From Canada to Chiang Mai: An Uber Driver’s Comparison

 |  February 1, 2018

My first Uber experience was way back in 2015. I was out with a friend and she ordered me an Uber after a night out with some drinks. It went something like this;

“So, I don’t know the best way home from here,” I said, mildly under the influence.

“It’s okay, I’ll order you an Uber,” she replied.

“A what?”

“Uber. It’s a guy that comes and picks you up.”

“Is that, um, safe?”

Little did I know after that exchange how Uber would change my life. The following year, being a freelance writer working from home, I was looking into more ways to earn money. Uber seemed perfect for me and it worked well with my schedule, it also had the added bonus of meeting new people.

Andrew Caballero-Reynolds/AFP/Getty Images

Since my first ride in the fall of 2015, I’ve given 3700 rides. 99% have gone smoothly. The main problems I encounter in Canada are drunk riders, wait times and driving through the bleak cold winter. I am Canadian, so I drive Uber when I am back at home, but now in Chiang Mai, Thailand, I can begin to see how the drivers here go through exactly what I do at home, and that mutual understanding is bringing me closer to one of my most adored cities in the world.

My first experience was taking an Uber to Citylife office from the Old City. With having no Wi-Fi once I stepped out of my home, it was a little bit of a struggle to find my driver, but it eventually worked out. The lack of a Thai number was problematic, as most drivers her prefer calling to using the in-app messenger service.
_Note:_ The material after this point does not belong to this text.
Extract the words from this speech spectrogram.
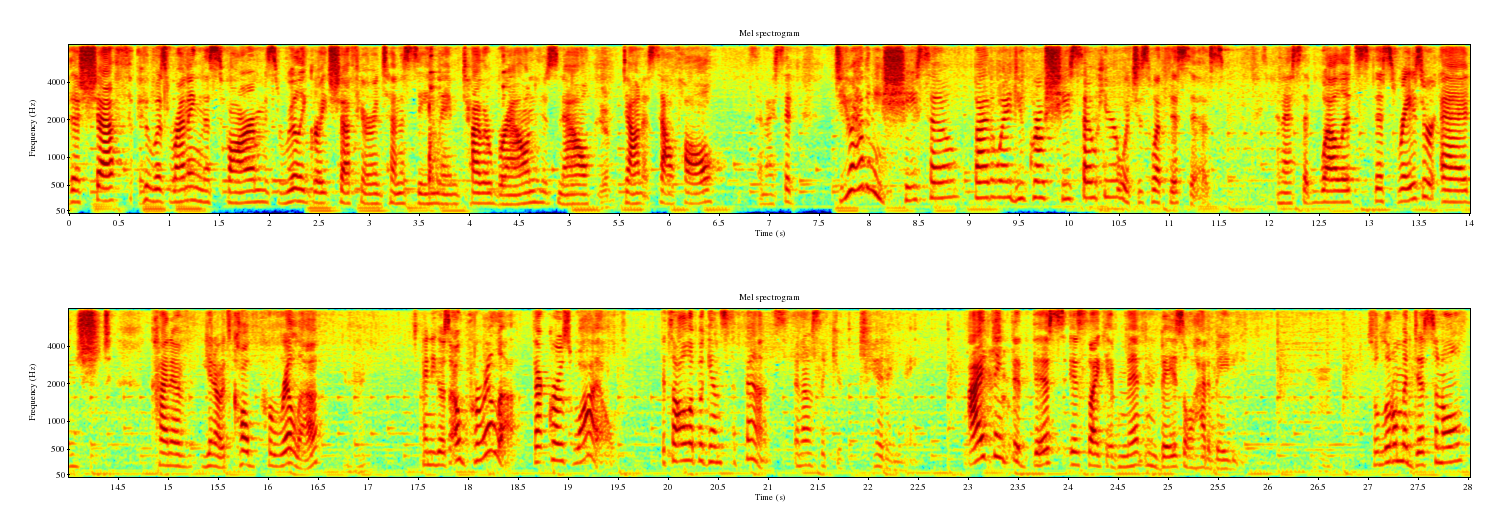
the chef who was running this farm is a really great chef here in Tennessee named Tyler Brown, who's now Yep. down at Southall. And I said, Do you have any shiso, by the way? Do you grow shiso here? Which is what this is. And I said, Well, it's this razor edged kind of, you know, it's called perilla. Mm-hmm. And he goes, Oh, perilla, that grows wild. It's all up against the fence. And I was like, You're kidding me. I think that this is like if mint and basil had a baby. It's a little medicinal.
We were off and as we approached the address on the map 45 minutes later through congested traffic, I began to feel concerned as the driver dipped and darted through a number of smaller roads – the GPS on his dashboard recalculating after every turn. Soon enough we ‘arrived’ at our destination, miles away from where I wanted to be. After a broken English conversation, we managed to work out where to go and he set off again.

This is a problem I have encountered as a driver in Canada, the map is on rare occasion, out of date, something I suspect Chiang Mai struggles with more than Canada given the vast amount of new developments cropping up across the city.

My next Chiang Mai Uber encounter was a fun one. Having finished a wonderful day exploring Wat Pha Lat with some friends, we discovered a parking lot at the top of the temple. This would save us the 2km walk back down to where we were first dropped off. As we were a good 20 minutes out of town it took some time to hail a car but in the end we were lucky and a very friendly female driver took us back to town, earning herself a very generous tip.

As both a driver and a rider of Uber, I can tell you that the life of an Uber driver is the same world over. As for new Uber cities like Chiang Mai (celebrating their 1st year anniversary last November), there are obviously kinks that need to be ironed out. What was different was the cost however. In Canada it would cost almost ten times the amount here, and different currencies and day to day costs aside, I felt sorry for the little cash I know the drivers here get, so I like to tip where I can.

I go home in a few weeks to continue Uber’ing and have my own set of Canadian challenges, most notably driving in the snow and navigating the bad traffic surrounding hockey games…although I don’t think anywhere in the world can beat the traffic at Rim Come Junction at rush hour. Drivers everywhere will continue to face their own unique set of challenges as the local norms and conditions will dictate the experience. This is all part of the Uber adventure. I for one wholeheartedly support Uber, making transport affordable to the masses and creating jobs wherever it is set up. Whether you’re a driver, a rider or both, I wish you all all a happy Uber experience next time you head out into town, and don’t forget to tip!